The California Agricultural Labor Relations Board has upheld an administrative law judge’s decision to dismiss a petition by workers for Gerawan Farming of Fresno who sought to decertify the United Farm Workers as their bargaining representative.
As a result, the balloting by Gerawan workers will be nullified, the ALRB said.
The development was a new milestone in what has been a long and often heated process.
In a decision reached Friday, the ALRB said it affirmed the judge’s previous finding that Gerawan officials had tainted the workers’ decertification effort with certain actions and that it was impossible to know the true sentiments of the employees toward the UFW.
The Agricultural Labor Relations Board said Gerawan ‘improperly inserted itself’ into the UFW decertification election.
On Oct. 25, 2013, Gerawan employee Silvia Lopez filed a petition to decertify the UFW from representing the company’s workers. An election involving Gerawan workers was held several weeks later, but the ballots were impounded after objections were raised and unfair labor-practice complaints were brought.
In his ruling, administrative law judge Mark R. Soble determined that Gerawan had violated the Agricultural Labor Relations Act by supporting and assisting in signature gathering for the decertification petition.
Gerawan also increased workers’ wages as the decertification effort was ongoing, Soble found, which was an unfair labor practice.
The Gerawan family sharply disagreed with the board and said it would appeal the ruling.
The ALRB agreed with Soble that Gerawan “improperly inserted itself into the campaign by discriminatorily permitting decertification petition signature gathering during work time while prohibiting pro-union activity of the same kind.”
The board also agreed Gerawan brought an unfair wage increase, solicited grievances and had approved an unlawful blockage of company entrances to collect signatures of workers for the petition.

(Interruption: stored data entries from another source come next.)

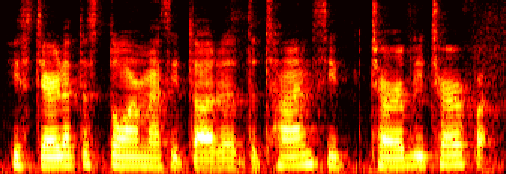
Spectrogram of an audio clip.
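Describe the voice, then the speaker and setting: A woman reading a children's story aloud and offering casual, gentle encouragement as a parent. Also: low-pitched, steady tone, a little fast, a little hiss or hum. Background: music.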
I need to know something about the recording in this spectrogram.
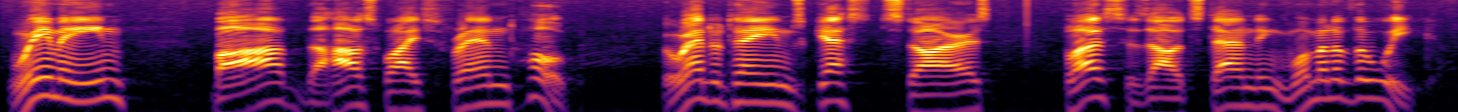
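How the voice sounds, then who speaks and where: A man's voice: fairly high pitch, big pitch swings, a little slow, bright, forceful tone. An American man announcing programmes in a polished, jaunty, scripted 1950s radio style.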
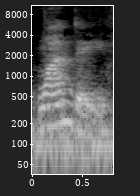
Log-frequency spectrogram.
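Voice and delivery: usual speaking voice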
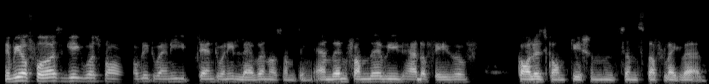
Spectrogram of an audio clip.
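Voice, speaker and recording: Gravelly Indian man on a phone-like line. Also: mid-range voice, steady tone, quick pace, dry recording. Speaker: band musician being interviewed. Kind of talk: casual chat, recounting. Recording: thin phone-like line, dry.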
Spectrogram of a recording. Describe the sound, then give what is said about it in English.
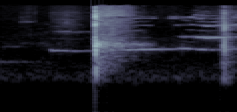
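A slow clap: two sharp, separate hand claps about two-thirds of a second apart, the first louder, over a faint sustained ringing tone in the background. No one speaks. “Slow clap, sir.”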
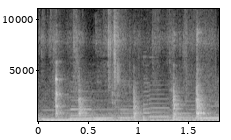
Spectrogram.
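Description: Semolina and yogurt stirred in a bowl for an eggless mawa suji cake: a spoon scraping and tapping against the bowl in a steady rhythm, close, with a soft hum underneath.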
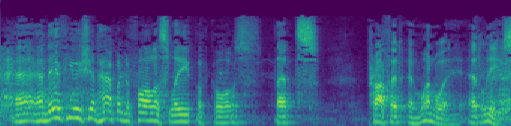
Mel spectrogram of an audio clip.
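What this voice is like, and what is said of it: Southern US accent. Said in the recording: “enjoy my southern accent”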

For these reasons, the ALRB said, the petition would be dismissed and the election set aside.
In a statement, the Gerawan family sharply disagreed with the board and said it would appeal the ruling.
“In its decision to destroy the ballots, the board ignores the desires of workers to determine their own economic future,” Gerawan said.
The company noted that except for the 2013 election, there had not been such a balloting of Gerawan workers for more than 25 years. “The board states that it does not ‘ignore the fact’ that the employees began this decertification campaign,” Gerawan said. “The board then disregards how its own decisions to impose a forced union contract on the employees started this campaign.”